By Jim Tortolano
Most true spy stories are not very pulse-pounding. They involve routine, even tedious collection of seemingly innocuous information that somebody else makes sense of.
But every once in a while, there comes a spy (or spies) who come across something that has the potential to be literally earth-shattering, and that’s the story behind the new movie, “The Courier.”
Benedict Cumberbatch plays Greville Wynne in the real-life story of a British businessman who gets drawn into becoming a spy transporting secret information gathered by a conscience-stricken Russian trade official.
The path leads to the famous Cuban Missile Crisis of 1962. At a meeting of top Soviet officials, Colonel Oleg Penkovsky (Merab Ninidze) hears Nikita Khrushchev threaten the U.S. with nuclear-tipped missiles to be sited in Cuba.
It is at this point that the film – from the audience’s viewpoint– shifts gears. To be frank, the early part of this movie has all the energy and drama of painting water colors that are restricted to black, grey and white.
Director Dominic Cooke (working from a script by Tom O’Connor) is then able to kick up the tension and drama as the world heads to the edge of nuclear disaster, and our spies are discovered.
Cumberbatch gives his usual understated performance … stiff British upper lip and all that. Ninidze’s Russian turncoat seems believably agonized, and it’s fun to see Rachel Brosnahan (“The Marvelous Mrs. Maisel”) as a CIA officer.
There are harrowing moments to follow, but the world – as you may have noticed – did not blow up and humanity wasn’t wiped out. But the movie you saw wasn’t earth-shaking either: slow for an hour and tense after that.
James Bond was a fictional character, of course. History is important, but it doesn’t always make for gripping entertainment, either, and it certainly didn’t here.

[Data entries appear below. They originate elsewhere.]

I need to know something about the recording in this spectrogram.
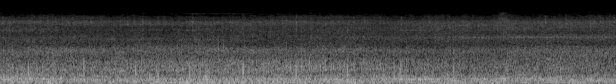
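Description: A crowd of people murmurs outdoors.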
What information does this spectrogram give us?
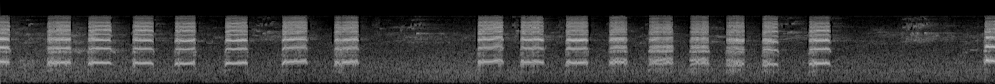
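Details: Wild lorikeets in their own forest at Kioloa, Australia, giving harsh, shrill screeches in two quick bouts of about a dozen notes each, roughly two per second, with a short pause between bouts.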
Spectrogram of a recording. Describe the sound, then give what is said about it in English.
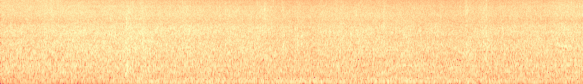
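A bitter wind blows as a continuous, even rushing hiss with a surf-like roar underneath, holding a steady loudness throughout with no breaks and no voices. “And the bitter wind picks up. It bites at your exposed skin,”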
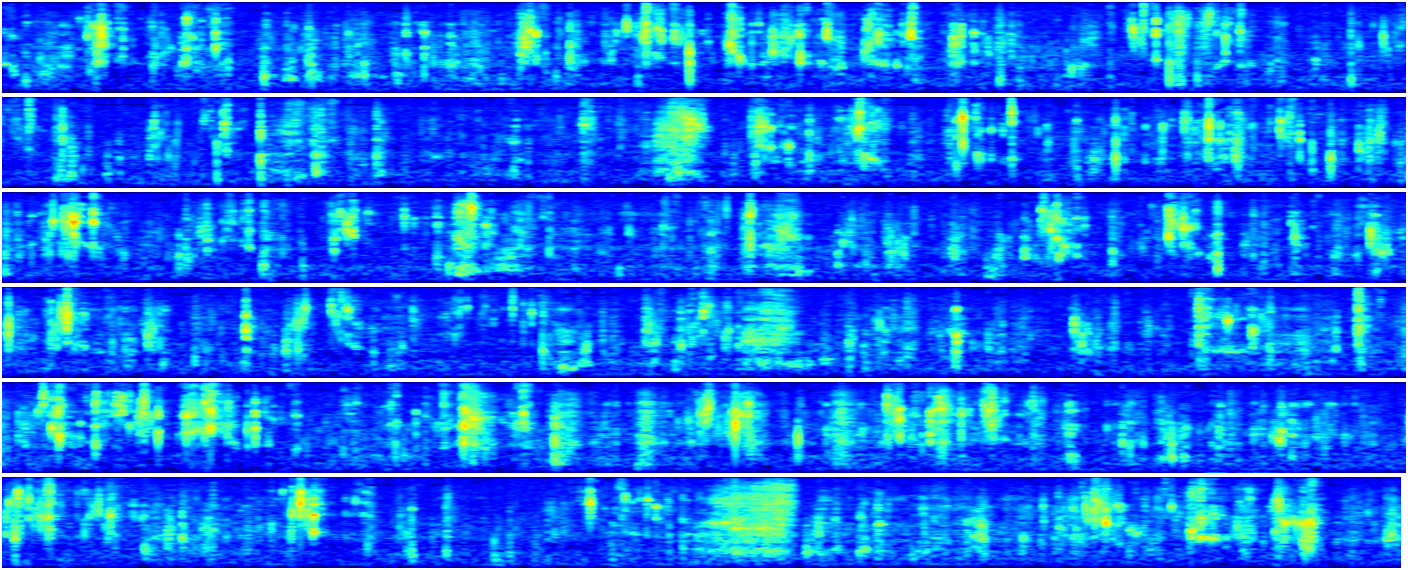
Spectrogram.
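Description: Close-miked wet chewing and biting of fatty, saucy meat: a steady stream of quick mouth clicks and smacks, with a few louder bites.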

“The Courier” is rated PG-13 for smoking, partial nudity, strong langiage and violence.
Categories: Arts & Leisure